# Prompt
Please return exactly the line that contains "Spectrogram input, transcript output" and every line after it, through the last line of the records below, with no pictures.

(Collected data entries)
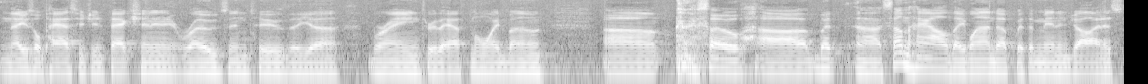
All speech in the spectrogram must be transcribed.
nasal passage infection and it erodes into the uh, brain through the ethmoid bone. Uh, so, uh, but uh, somehow they wind up with a meningitis,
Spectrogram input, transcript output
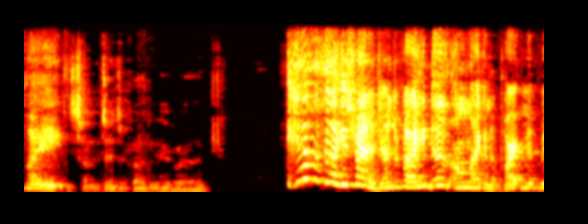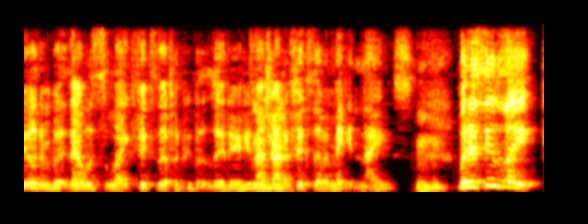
Like, He's trying to gentrify the neighborhood. he doesn't seem like he's trying to gentrify. He does own like an apartment building, but that was to like fix it up for the people that live there. He's not Mhm. trying to fix it up and make it nice. hmm But it seems like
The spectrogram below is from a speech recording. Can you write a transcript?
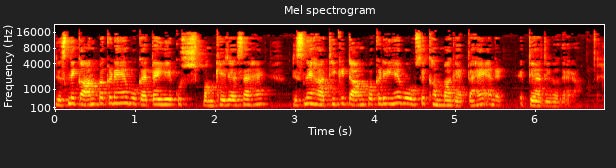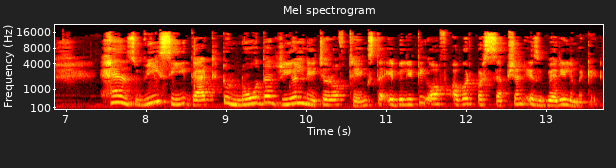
जिसने कान पकड़े हैं वो कहता है ये कुछ पंखे जैसा है जिसने हाथी की टांग पकड़ी है वो उसे खंबा कहता है एंड इत्यादि वगैरह Hence, we see that to know the real nature of things, the ability of our perception is very limited.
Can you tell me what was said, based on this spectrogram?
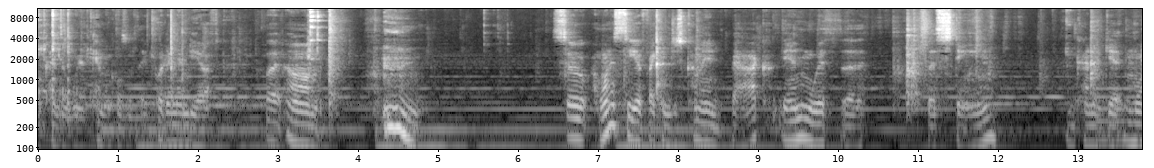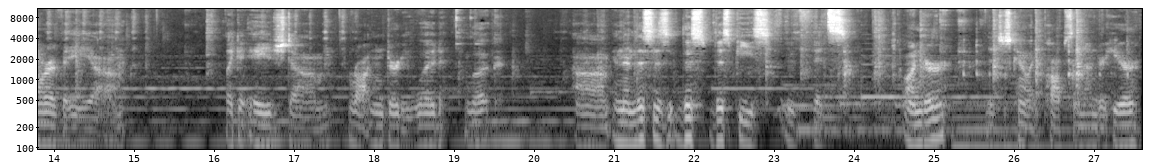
all kinds of weird chemicals that they put in MDF. But, um, so I want to see if I can just come in back in with the, the stain and kind of get more of a um, like an aged um, rotten dirty wood look. Um, and then this is this this piece fits under. It just kind of like pops in under here.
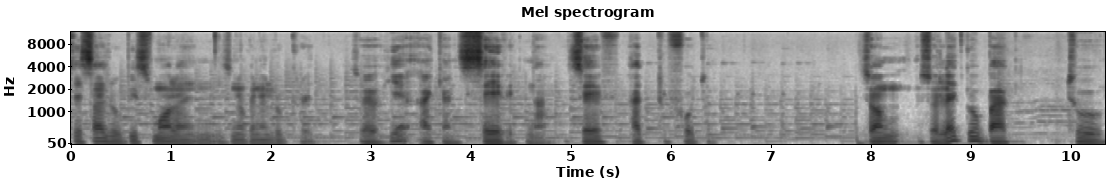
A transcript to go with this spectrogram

# Exercise solution
Spectrogram input, transcript output
Like, He's trying to gentrify the neighborhood. he doesn't seem like he's trying to gentrify. He does own like an apartment building, but that was to like fix it up for the people that live there. He's not Mhm. trying to fix it up and make it nice. hmm But it seems like
The spectrogram below is from a speech recording. Can you write a transcript?
जिसने कान पकड़े हैं वो कहता है ये कुछ पंखे जैसा है जिसने हाथी की टांग पकड़ी है वो उसे खंबा कहता है एंड इत्यादि वगैरह Hence, we see that to know the real nature of things, the ability of our perception is very limited.
Can you tell me what was said, based on this spectrogram?
all kinds of weird chemicals that they put in MDF. But, um, so I want to see if I can just come in back in with the, the stain and kind of get more of a um, like an aged um, rotten dirty wood look. Um, and then this is this this piece fits under. It just kind of like pops in under here.
A transcript to go with this spectrogram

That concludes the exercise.